-------- Data provided
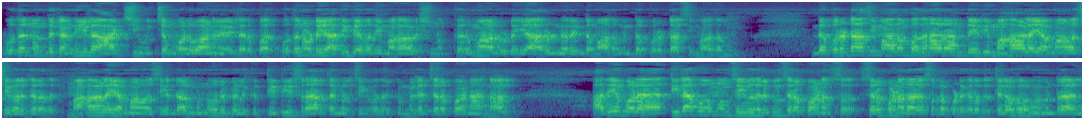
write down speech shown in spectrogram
புதன் வந்து கன்னியில ஆட்சி உச்சம் வலுவான நிலையில் இருப்பார். புதனுடைய அதிதேவதை மகாவிஷ்ணு. பெருமாளுடைய அருள் நிறைந்த மாதம் இந்த புரட்டாசி மாதம். இந்த புரட்டாசி மாதம் பதினாறாம் தேதி மகாலய அமாவாசை வருகிறது. மகாலய அமாவாசை என்றால் முன்னோர்களுக்கு திதி சிரார்த்தங்கள் செய்வதற்கு மிகச்சிறப்பான நாள். அதே போல திலஹோமம் செய்வதற்கும் சிறப்பான சிறப்பானதாக சொல்லப்படுகிறது. திலஹோமம் என்றால்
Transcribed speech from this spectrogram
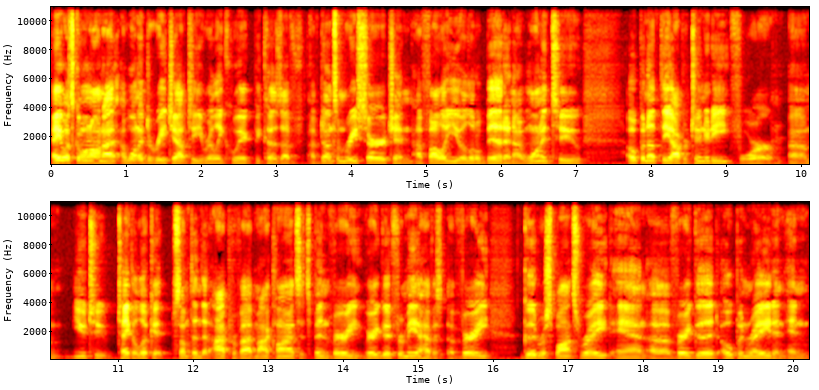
Hey, what's going on? I, I wanted to reach out to you really quick because I've I've done some research and I follow you a little bit, and I wanted to open up the opportunity for um, you to take a look at something that I provide my clients. It's been very very good for me. I have a, a very good response rate and a very good open rate, and and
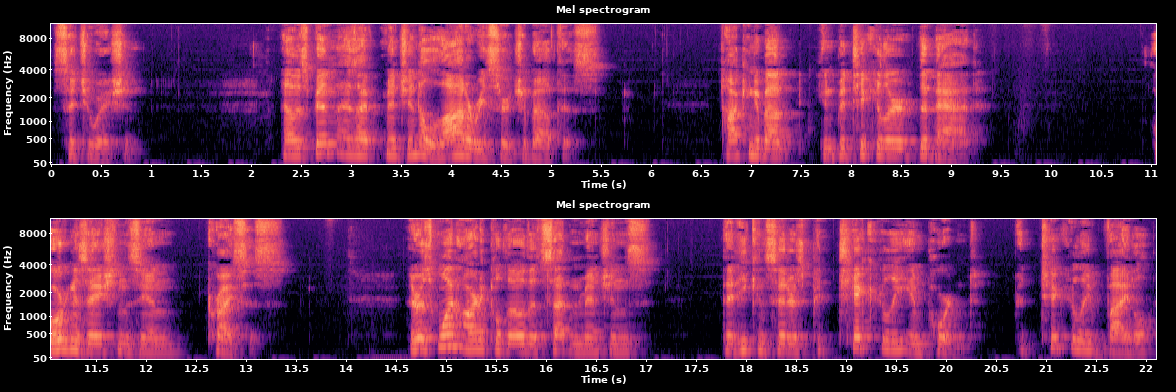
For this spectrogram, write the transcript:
situation. Now, there's been, as I've mentioned, a lot of research about this, talking about, in particular, the bad. Organizations in crisis. There is one article, though, that Sutton mentions that he considers particularly important, particularly vital,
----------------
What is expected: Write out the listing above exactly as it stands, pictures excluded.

Task output:
write down speech shown in spectrogram
புதன் வந்து கன்னியில ஆட்சி உச்சம் வலுவான நிலையில் இருப்பார். புதனுடைய அதிதேவதை மகாவிஷ்ணு. பெருமாளுடைய அருள் நிறைந்த மாதம் இந்த புரட்டாசி மாதம். இந்த புரட்டாசி மாதம் பதினாறாம் தேதி மகாலய அமாவாசை வருகிறது. மகாலய அமாவாசை என்றால் முன்னோர்களுக்கு திதி சிரார்த்தங்கள் செய்வதற்கு மிகச்சிறப்பான நாள். அதே போல திலஹோமம் செய்வதற்கும் சிறப்பான சிறப்பானதாக சொல்லப்படுகிறது. திலஹோமம் என்றால்
Transcribed speech from this spectrogram
Hey, what's going on? I, I wanted to reach out to you really quick because I've I've done some research and I follow you a little bit, and I wanted to open up the opportunity for um, you to take a look at something that I provide my clients. It's been very very good for me. I have a, a very good response rate and a very good open rate, and and
For this spectrogram, write the transcript:
situation. Now, there's been, as I've mentioned, a lot of research about this, talking about, in particular, the bad. Organizations in crisis. There is one article, though, that Sutton mentions that he considers particularly important, particularly vital,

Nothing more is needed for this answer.